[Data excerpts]
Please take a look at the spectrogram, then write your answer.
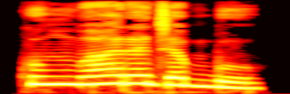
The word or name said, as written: ಕುಂಬಾರಜಬ್ಬು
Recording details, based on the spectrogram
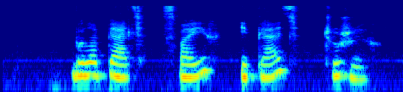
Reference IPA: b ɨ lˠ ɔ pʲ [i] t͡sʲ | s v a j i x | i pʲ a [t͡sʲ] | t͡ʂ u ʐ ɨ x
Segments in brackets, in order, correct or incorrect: incorrect: a, correct

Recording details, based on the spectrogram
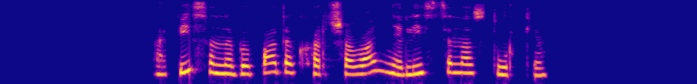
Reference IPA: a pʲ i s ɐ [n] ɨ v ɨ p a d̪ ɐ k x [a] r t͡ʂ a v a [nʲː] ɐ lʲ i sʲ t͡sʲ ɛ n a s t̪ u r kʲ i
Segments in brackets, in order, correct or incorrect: correct, incorrect: ɐ, correct

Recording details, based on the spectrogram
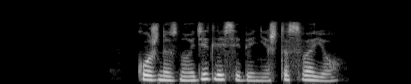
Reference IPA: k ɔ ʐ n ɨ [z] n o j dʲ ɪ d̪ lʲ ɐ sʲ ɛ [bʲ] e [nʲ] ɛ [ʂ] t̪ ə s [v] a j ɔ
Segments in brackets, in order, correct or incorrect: correct, correct, correct, correct, correct

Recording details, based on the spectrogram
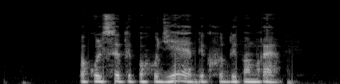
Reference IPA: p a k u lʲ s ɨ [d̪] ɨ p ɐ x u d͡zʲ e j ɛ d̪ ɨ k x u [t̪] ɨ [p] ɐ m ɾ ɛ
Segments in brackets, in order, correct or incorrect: incorrect: t̪, incorrect: d̪, correct

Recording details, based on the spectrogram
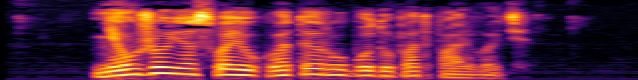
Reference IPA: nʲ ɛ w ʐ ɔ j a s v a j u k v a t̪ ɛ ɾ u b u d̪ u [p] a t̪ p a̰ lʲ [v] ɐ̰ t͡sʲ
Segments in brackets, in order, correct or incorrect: correct, correct

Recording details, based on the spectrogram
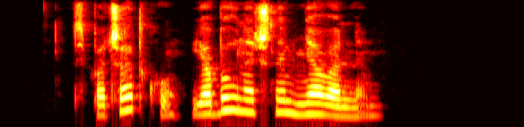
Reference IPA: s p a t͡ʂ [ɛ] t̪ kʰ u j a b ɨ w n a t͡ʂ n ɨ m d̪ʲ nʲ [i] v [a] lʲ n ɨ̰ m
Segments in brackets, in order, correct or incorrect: incorrect: a, incorrect: a, correct

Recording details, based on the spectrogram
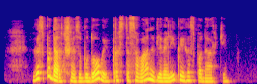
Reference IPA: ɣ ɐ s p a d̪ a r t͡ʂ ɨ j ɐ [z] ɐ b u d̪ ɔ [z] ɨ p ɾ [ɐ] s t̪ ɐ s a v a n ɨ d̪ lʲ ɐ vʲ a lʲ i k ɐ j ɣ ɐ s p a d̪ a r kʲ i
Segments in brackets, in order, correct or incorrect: correct, incorrect: v, correct

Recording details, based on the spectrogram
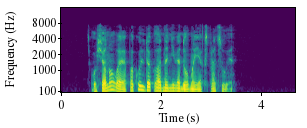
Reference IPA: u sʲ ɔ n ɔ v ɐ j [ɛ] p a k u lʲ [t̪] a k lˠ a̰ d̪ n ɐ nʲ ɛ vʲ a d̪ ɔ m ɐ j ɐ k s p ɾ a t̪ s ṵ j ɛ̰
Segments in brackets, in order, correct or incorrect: correct, incorrect: d̪

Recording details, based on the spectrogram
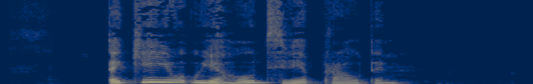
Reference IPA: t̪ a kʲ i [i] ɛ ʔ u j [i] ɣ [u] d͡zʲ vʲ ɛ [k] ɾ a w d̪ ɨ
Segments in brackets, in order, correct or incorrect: incorrect: j, incorrect: a, incorrect: ɔ, incorrect: p

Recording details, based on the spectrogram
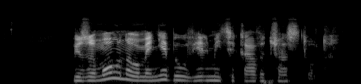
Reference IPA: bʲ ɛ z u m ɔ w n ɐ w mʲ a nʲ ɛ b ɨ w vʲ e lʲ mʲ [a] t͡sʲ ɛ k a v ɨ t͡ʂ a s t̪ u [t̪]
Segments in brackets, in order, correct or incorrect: incorrect: i, correct

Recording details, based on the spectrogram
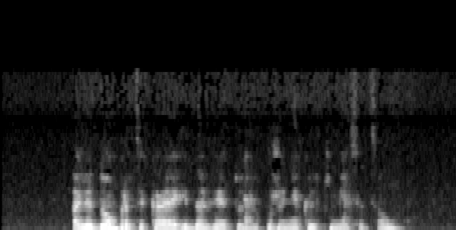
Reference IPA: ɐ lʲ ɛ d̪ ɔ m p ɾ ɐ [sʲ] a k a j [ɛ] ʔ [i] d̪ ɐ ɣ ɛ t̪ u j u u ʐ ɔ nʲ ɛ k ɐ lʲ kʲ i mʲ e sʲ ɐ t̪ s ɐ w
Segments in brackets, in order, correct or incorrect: incorrect: t͡sʲ, correct, correct

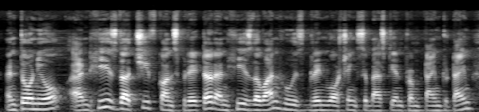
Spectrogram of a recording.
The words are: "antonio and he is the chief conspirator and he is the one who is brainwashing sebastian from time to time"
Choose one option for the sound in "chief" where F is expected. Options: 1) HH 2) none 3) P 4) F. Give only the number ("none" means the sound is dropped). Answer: 4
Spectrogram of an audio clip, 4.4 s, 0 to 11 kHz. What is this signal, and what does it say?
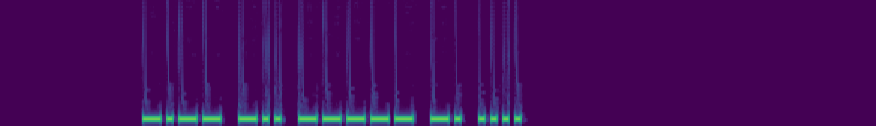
Morse code, heard as a keyed tone, about 40 wpm, 700 Hz. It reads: YD0NH
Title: DXCC-100 Call Signs - 5 Characters - 40wpm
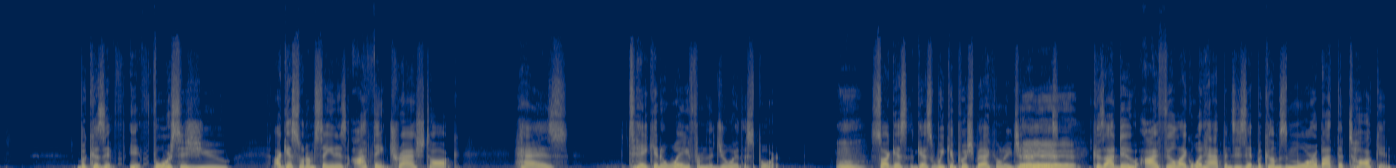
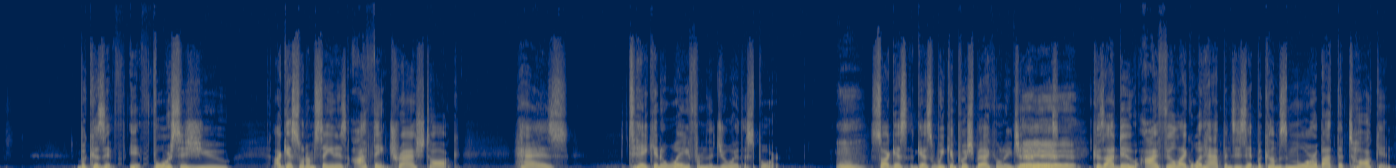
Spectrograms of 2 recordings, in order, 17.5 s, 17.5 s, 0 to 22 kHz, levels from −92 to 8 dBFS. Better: second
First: muffled; slightly; fading above 1.5 kHz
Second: none

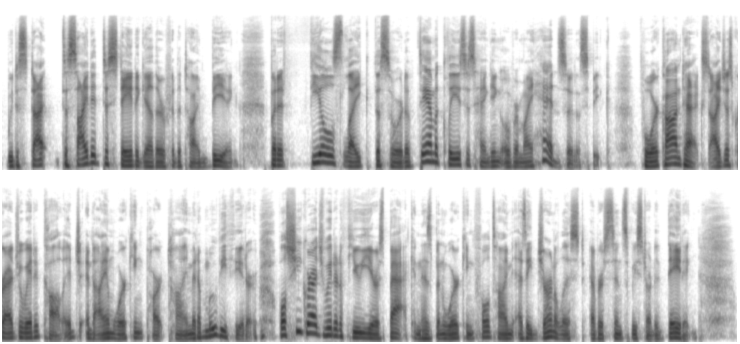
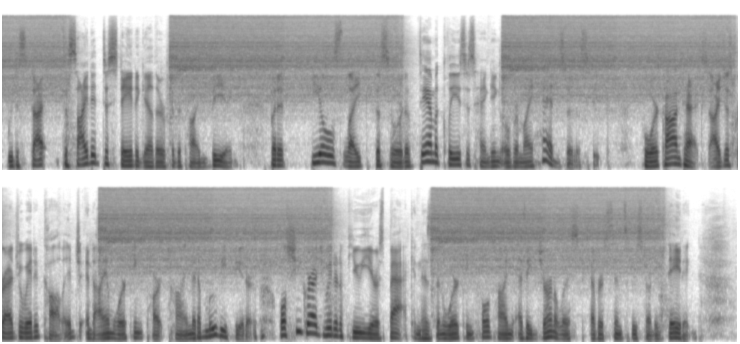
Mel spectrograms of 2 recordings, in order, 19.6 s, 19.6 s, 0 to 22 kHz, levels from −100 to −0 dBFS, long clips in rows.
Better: first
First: none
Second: hiss; loud; throughout; 4 dB below the speech

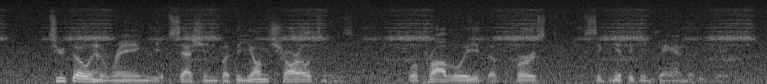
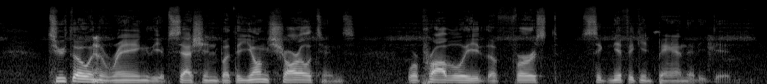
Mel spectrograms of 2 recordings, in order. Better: second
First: hiss; loud; throughout; 7 dB below the speech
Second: hiss; faint; throughout; 25 dB below the speech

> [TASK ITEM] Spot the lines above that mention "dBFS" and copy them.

> [ANSWER SPACE]
Spectrograms of 2 recordings, in order, 17.5 s, 17.5 s, 0 to 22 kHz, levels from −92 to 8 dBFS. Better: second
Mel spectrograms of 2 recordings, in order, 19.6 s, 19.6 s, 0 to 22 kHz, levels from −100 to −0 dBFS, long clips in rows.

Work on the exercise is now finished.